I im using perl strftime for (datetime now)

perl -MPOSIX -e 'print POSIX::strftime("%m/%d/%Y %H:%M", localtime());'

i want to minus datetime now by 12 hour

Example OUTPUT: 2/7/2020 1:00 to 2/6/2020 13:00 <- minus 12 hours only

Please help to solve this problem by using mentioned code


2 Answers 2


The POSIX's strftime

Returns the string.

and you can't conveniently subtract hours from a string.

Instead, use a library for date-time processing for manipulation, and then format with strftime

An example with Time::Piece

perl -MTime::Piece -MTime::Seconds -wE'
    $t = (localtime) - 12*ONE_HOUR;
    say $t->strftime("%m/%d/%Y %H:%M")'

The Time::Seconds comes along with Time::Piece, for various datetime computations.

While Time::Piece is core and good and well known it does come with subtleties and limitations, and for more involved work I'd recommend the all-knowing (and big and heavy) DateTime

perl -MDateTime -wE'
    $t = DateTime->now(time_zone => "local")->subtract(hours => 12); 
    say $t->strftime("%m/%d/%Y %H:%M")'

I think it's worth emphasizing that this module can do practically everything with datetimes.

As a note, keep in mind the issues that Daylight-Saving Time changes bring. Between miraculous jumps of the clock and occasional non-existing hours there may be unpleasant surprises, albeit rarely (an example).

Here is a program provided by ikegami to test for the coming DST (Mar 08, 2am -> 3am)

use strict;
use warnings;

use DateTime      qw( );
use POSIX         qw( strftime );
use Time::Piece   qw( localtime );
use Time::Seconds qw( ONE_HOUR );

my $epoch = 1583683200;  # 2020-03-08T12:00:00

      DateTime->from_epoch( epoch => $epoch, time_zone => $ENV{TZ} )
              ->subtract( hours => 12 ),
      strftime("%FT%T", localtime($epoch - 12*60*60)),
      ( localtime($epoch) - 12*ONE_HOUR )->strftime("%FT%T");

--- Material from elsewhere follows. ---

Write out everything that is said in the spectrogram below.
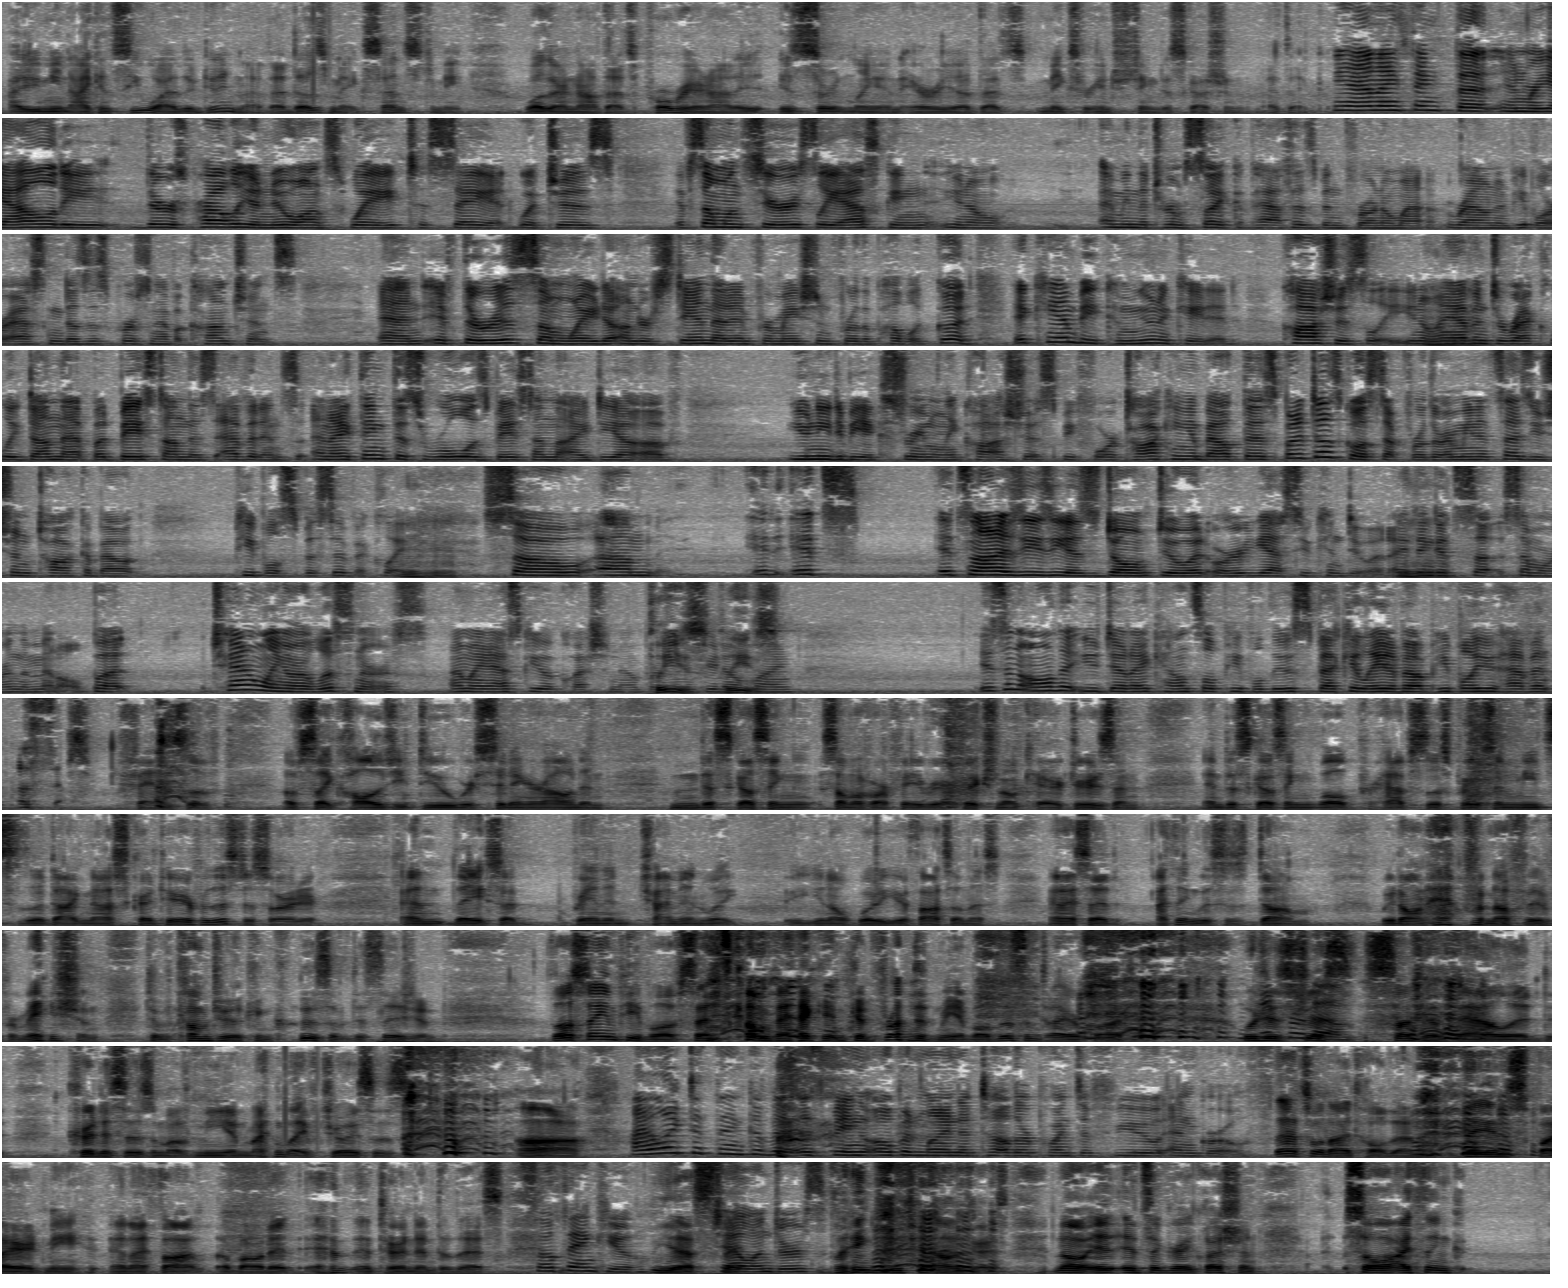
I mean, I can see why they're doing that. That does make sense to me. Whether or not that's appropriate or not, it is certainly an area that makes for interesting discussion. I think. Yeah, and I think that in reality, there's probably a nuanced way to say it, which is if someone's seriously asking, you know, I mean, the term psychopath has been thrown around, and people are asking, does this person have a conscience? And if there is some way to understand that information for the public good, it can be communicated cautiously. You know, mm-hmm. I haven't directly done that, but based on this evidence. And I think this rule is based on the idea of you need to be extremely cautious before talking about this. But it does go a step further. I mean, it says you shouldn't talk about people specifically. Mm-hmm. So um, it, it's it's not as easy as don't do it or yes you can do it. I mm-hmm. think it's uh, somewhere in the middle. But channeling our listeners, I might ask you a question now, please, if you please. don't mind. Isn't all that you Jedi Counsel people do speculate about people you haven't assessed? Fans of, of psychology do. We're sitting around and discussing some of our favorite fictional characters and, and discussing, well, perhaps this person meets the diagnostic criteria for this disorder. And they said, Brandon, chime in. What, you know, what are your thoughts on this? And I said, I think this is dumb. We don't have enough information to come to a conclusive decision. Those same people have since come back and confronted me about this entire project, which is just them. such a valid criticism of me and my life choices. Uh, I like to think of it as being open minded to other points of view and growth. That's what I told them. They inspired me, and I thought about it, and it turned into this. So thank you. Yes. Challengers. Th- thank you, challengers. no, it, it's a great question. So I think.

Then set TZ environment variable and run it

TZ=America/New_York perl test_DST.pl

(in bash, while in tcsh it's setenv TZ "America/New_York"; perl test_DST.pl)  

The output


A function with that name exists in many environments and always returns a formatted string.

  • @ikegami Ah, great! Interesting that all (three methods shown on this page -- localtime tweak and two in this answer) "work" the same. I don't understand though how it winds up (down, rather) at 11pm... (I think it'd be a good idea to include that code of yours in this answer)
    – zdim
    Commented Feb 7, 2020 at 7:37
  • America/New_York uses EDT for the start ts, but EST for the earlier ts. 12 hours before noon EDT is midnight EDT or 11pm EST.
    – ikegami
    Commented Feb 7, 2020 at 7:47
  • @ikegami ugh, right. thank you. i've added your program to the post
    – zdim
    Commented Feb 7, 2020 at 8:12

Using Time::Moment and Time::Moment::Role::TimeZone (to correct for DST changes):

perl -MTime::Moment -MWith::Roles -E'say Time::Moment->with::roles("+TimeZone")->now
  ->minus_hours(12)->with_system_offset_same_instant->strftime("%m/%d/%Y %H:%M")'

Your Answer

By clicking “Post Your Answer”, you agree to our terms of service and acknowledge you have read our privacy policy.

Not the answer you're looking for? Browse other questions tagged or ask your own question.